Final Coil - The World We Left Behind For Others




Release: April 12, 2019


After gaining a lot of traction and critical acclaim with their debut album “Persistence of memory”, which was released in the summer of 2017, Final Coil have taken their blend of post-rock and progressive metal at the next level with their sophomore album “The world we left behind for others”, out on April 12 via WormHoleDeath Records. According to the band’s press release, this is ‘a breathtaking concept album that will see Final Coil’s star rise even higher in the musical firmament’. So, how good is this album?


It is more or less known that the second album is the real testament of any band. True enough this could be said about every album from a band’s catalogue, but the sophomore album shows how creative and ingenious a band is, or, on the contrary, if they are stuck on a formula and as such they just repeat the debut effort. Talking about this album, frontman Phil Stiles stated the following: “Heavier and darker than our debut, ‘The world we left behind for others’ was a challenging record to make. Perhaps it runs against the trend, as it is very much an album meant to be heard in one sitting (and in the correct order), but I believe it to be the best thing I have ever written and I am very excited for people to hear it.''




The last battle

Scattered dust

Take me for a walk

Empty handed

Keeping going

Convicted of the right


One more drink...

...And I’ll leave

Imaginary trip

The world we left behind for others

 I am glad to see that Final Coil is not stuck in its ways, as “The world we left behind for others” is definitely different from “Persistence of memory” as the sound is grittier and more in your face than on their debut. The band is more certain of themselves as a unit and this shows in the composition, as they combine stoner rock and some doom influences with prog to create a broader sound. The reverb of the guitars and the intensity of the vocals drive most of the music, and create kind of an all-around bleak atmosphere, which can be heard from the start as the neither ominous nor overly atmospheric intro, “Ash’s” gets the ball rolling and sets the mood for the what is to follow. And what follows is a story that is both personal and universal, relevant and affecting about the consequences of a lack of communication be it within a families or within society as a whole.

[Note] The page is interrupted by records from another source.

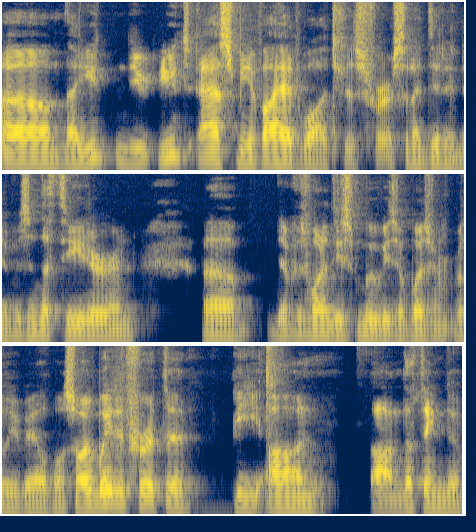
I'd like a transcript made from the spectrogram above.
Um, now you, you you asked me if I had watched this first, and I didn't. It was in the theater, and uh, it was one of these movies that wasn't really available. So I waited for it to be on on the thing to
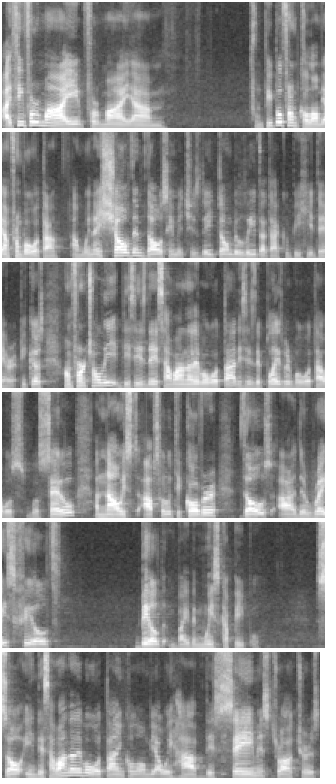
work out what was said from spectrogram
I think for my for my um, from people from Colombia and from Bogota, and when I show them those images, they don't believe that that could be there because unfortunately, this is the Sabana de Bogota. This is the place where Bogota was was settled, and now it's absolutely covered. Those are the race fields built by the Muisca people. So in the Sabana de Bogota in Colombia, we have the same structures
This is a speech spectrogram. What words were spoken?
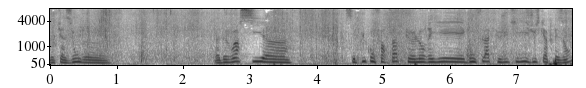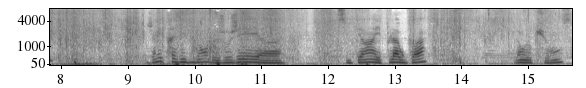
L'occasion de, bah, de voir si euh, c'est plus confortable que l'oreiller gonflable que j'utilise jusqu'à présent. Jamais très évident de jauger euh, si le terrain est plat ou pas. Là, en l'occurrence,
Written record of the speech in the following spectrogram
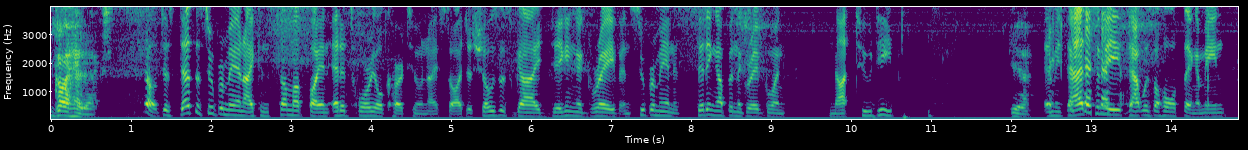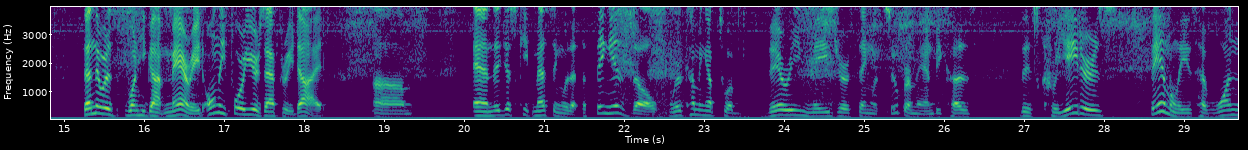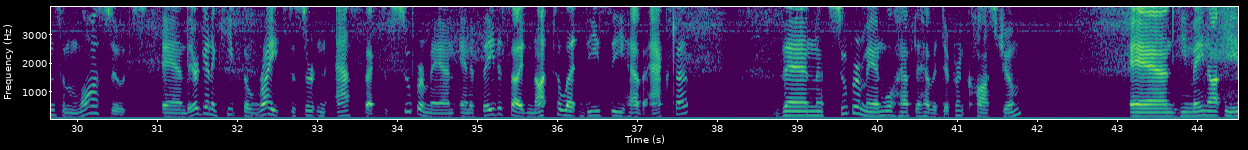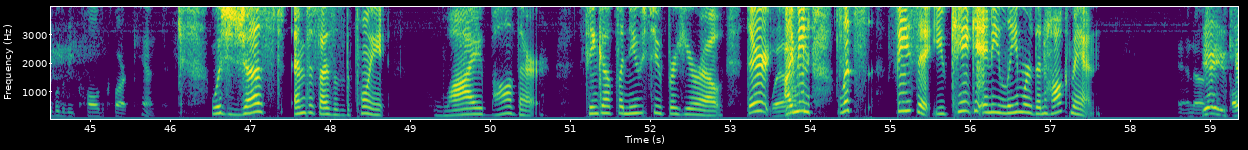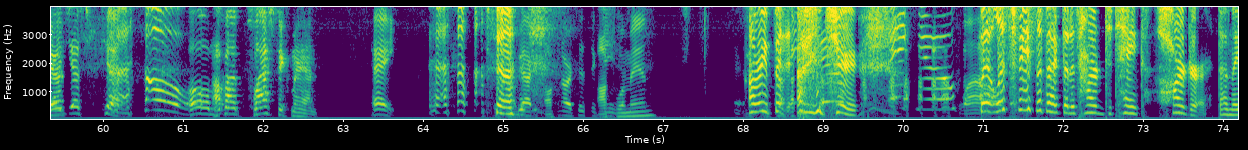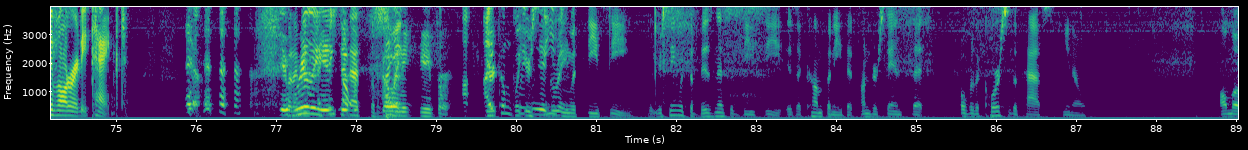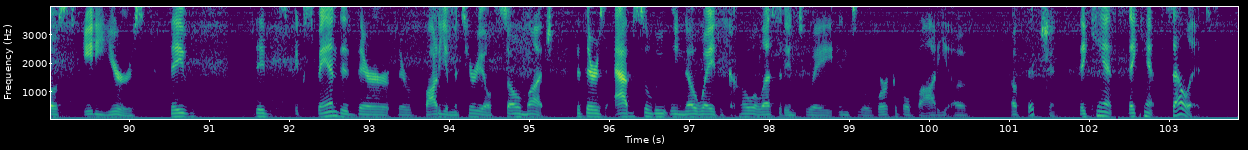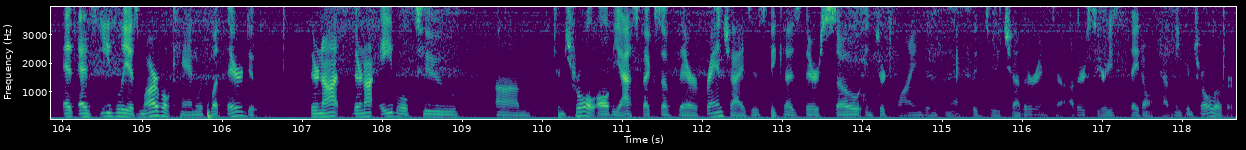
go ahead, X. No, just Death of Superman I can sum up by an editorial cartoon I saw. It just shows this guy digging a grave and Superman is sitting up in the grave going, Not too deep. Yeah. I mean that to me that was the whole thing. I mean then there was when he got married, only four years after he died. Um, and they just keep messing with it. The thing is though, we're coming up to a very major thing with Superman because these creators families have won some lawsuits and they're going to keep the rights to certain aspects of Superman and if they decide not to let DC have access then Superman will have to have a different costume and he may not be able to be called Clark Kent. Which just emphasizes the point why bother? Think up a new superhero. There Well- I mean, let's face it, you can't get any lamer than Hawkman. And uh, Yeah, you can. Oh, yes, you can. Oh, Oh, How about Plastic Man? hey. Back to an artistic genius. Aquaman? All right, but true. thank you. Wow. But let's face the fact that it's hard to tank harder than they've already tanked. Yeah. It But I mean, really I is think that's the to go point. any deeper. I You're- completely what you're seeing agree. with DC, what you're seeing with the business of DC is a company that understands that over the course of the past, you know, almost 80 years, they've they've expanded their their body of material so much that there's absolutely no way to coalesce it into a into a workable body of of fiction. They can't they can't sell it as, as easily as Marvel can with what they're doing. They're not they're not able to um, control all the aspects of their franchises because they're so intertwined and connected to each other and to other series that they don't have any control over.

 Generally, the album is pretty linear and straightforward, but there are a few songs that stood out while listening to the album. If “The last battle” delivers what we are used to hearing from Final Coil, namely hefty riffs and preeminent bass lines, “Scattered dust” is a rather mellow and downbeat piece of music with some aggressive parts and moody riffs that seems to act like a bridge between the sound of “Persistence of memory” and the darker sound of this record, and it’s nice to see this transition. The emotional and haunting “Imaginary trip” is also worth mentioning here as the piano melody coupled with some sulky guitar lines and the general light and cinematic atmosphere make for a breezy yet sad song, while the closing title track is a mix of doom metal a la Paradise Lost with some Katatonia vibes and nifty riffs that is quite engaging. In between these songs we have the catchy and heavy Empty handed”, the melodic and grungy Keeping going and some interludes (“Take me for a walk” and “One more drink…”) that tie this album together neatly. If last time (see review) I had a minor problem with the vocal delivery, in the sense that it was kind of samey, this time around Phil Stiles stepped up his game a bit and delivered a diverse and angry vocal performance, that plays well with the theme of the album.

All in all, “The world we left behind for others” is a collection of moody songs that flow together smoothly creating a lot of depth and intensity, if you are patient enough to enjoy this album in one sitting. There are a lot of harmonies and melodies that give the album extra thickness and make the sound bulkier, from Phil Stiles and Richard Awdry’s guitar work to Jola Stile’s impressive bass lines. Even though is an album that requires multiple listening sessions to truly appreciate its complexity, it is a great addition not only to their discography but to the progressive metal catalogue as well.


Rating: 8.5 / 10








By Andrea




Phil Stiles – Lead Vocals, Rhythm Guitar, Lead Guitar, Synths and Programming

Richard Awdry – Lead Guitar, Rhythm Guitar, Vocals and Programming

Jola Stiles – Bass Guitar and Flute

*Drums on the album recorded by Barry French